Your instructions: Skipping any pictures, give all of the records below again exactly.

Data excerpts:
=== Section Start ===
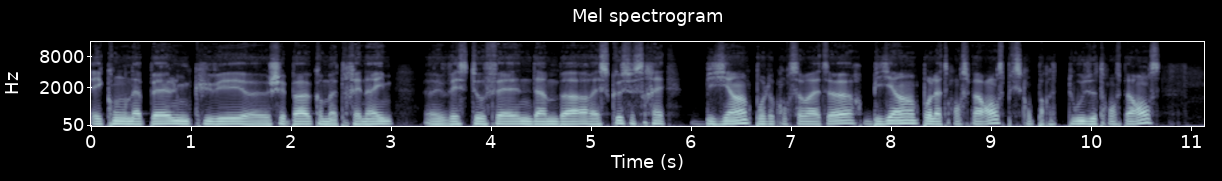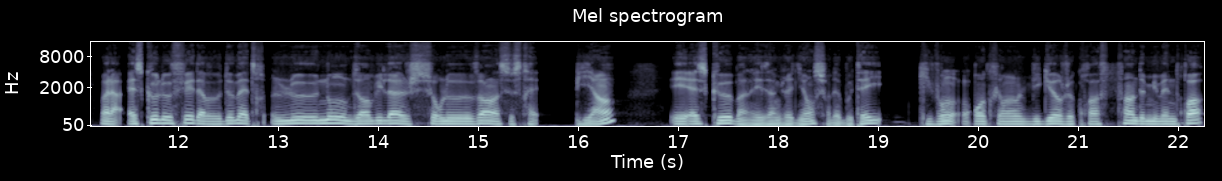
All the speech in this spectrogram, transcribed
et qu'on appelle une cuvée, euh, je sais pas, comme à Trenheim, euh, Westhofen, Dambar, est-ce que ce serait bien pour le consommateur, bien pour la transparence, puisqu'on parle tous de transparence? Voilà, est-ce que le fait de mettre le nom d'un village sur le vin, ce serait bien? Et est-ce que ben, les ingrédients sur la bouteille, qui vont rentrer en vigueur, je crois, fin 2023,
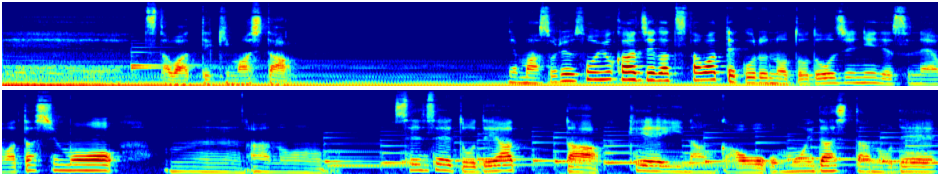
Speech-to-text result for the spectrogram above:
えー、伝わってきました。で、まあ、それ、そういう感じが伝わってくるのと同時にですね、私も、うん、あの、先生と出会った経緯なんかを思い出したので、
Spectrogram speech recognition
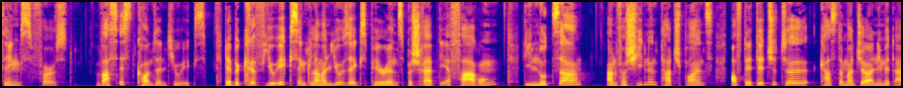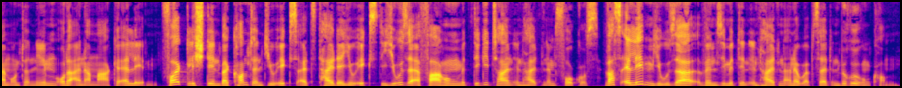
things first. Was ist Content UX? Der Begriff UX in Klammern User Experience beschreibt die Erfahrung, die Nutzer an verschiedenen Touchpoints auf der Digital Customer Journey mit einem Unternehmen oder einer Marke erleben. Folglich stehen bei Content UX als Teil der UX die User-Erfahrungen mit digitalen Inhalten im Fokus. Was erleben User, wenn sie mit den Inhalten einer Website in Berührung kommen?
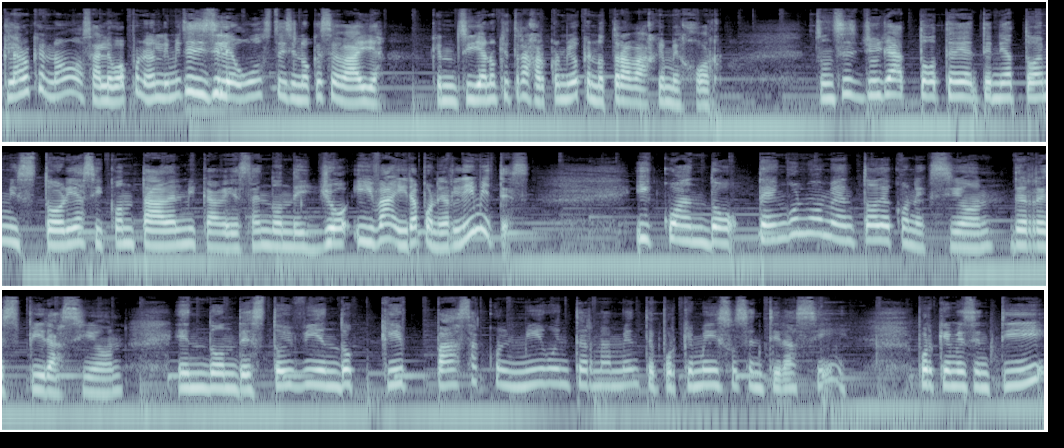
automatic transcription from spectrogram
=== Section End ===
Output of the exercise:
All the speech in this spectrogram, transcribed
et qu'on appelle une cuvée, euh, je sais pas, comme à Trenheim, euh, Westhofen, Dambar, est-ce que ce serait bien pour le consommateur, bien pour la transparence, puisqu'on parle tous de transparence? Voilà, est-ce que le fait de mettre le nom d'un village sur le vin, ce serait bien? Et est-ce que ben, les ingrédients sur la bouteille, qui vont rentrer en vigueur, je crois, fin 2023,
Speech-to-text result for the spectrogram above:
えー、伝わってきました。で、まあ、それ、そういう感じが伝わってくるのと同時にですね、私も、うん、あの、先生と出会った経緯なんかを思い出したので、
Spectrogram speech recognition
things first. Was ist Content UX? Der Begriff UX in Klammern User Experience beschreibt die Erfahrung, die Nutzer an verschiedenen Touchpoints auf der Digital Customer Journey mit einem Unternehmen oder einer Marke erleben. Folglich stehen bei Content UX als Teil der UX die User-Erfahrungen mit digitalen Inhalten im Fokus. Was erleben User, wenn sie mit den Inhalten einer Website in Berührung kommen?
automatic transcription from spectrogram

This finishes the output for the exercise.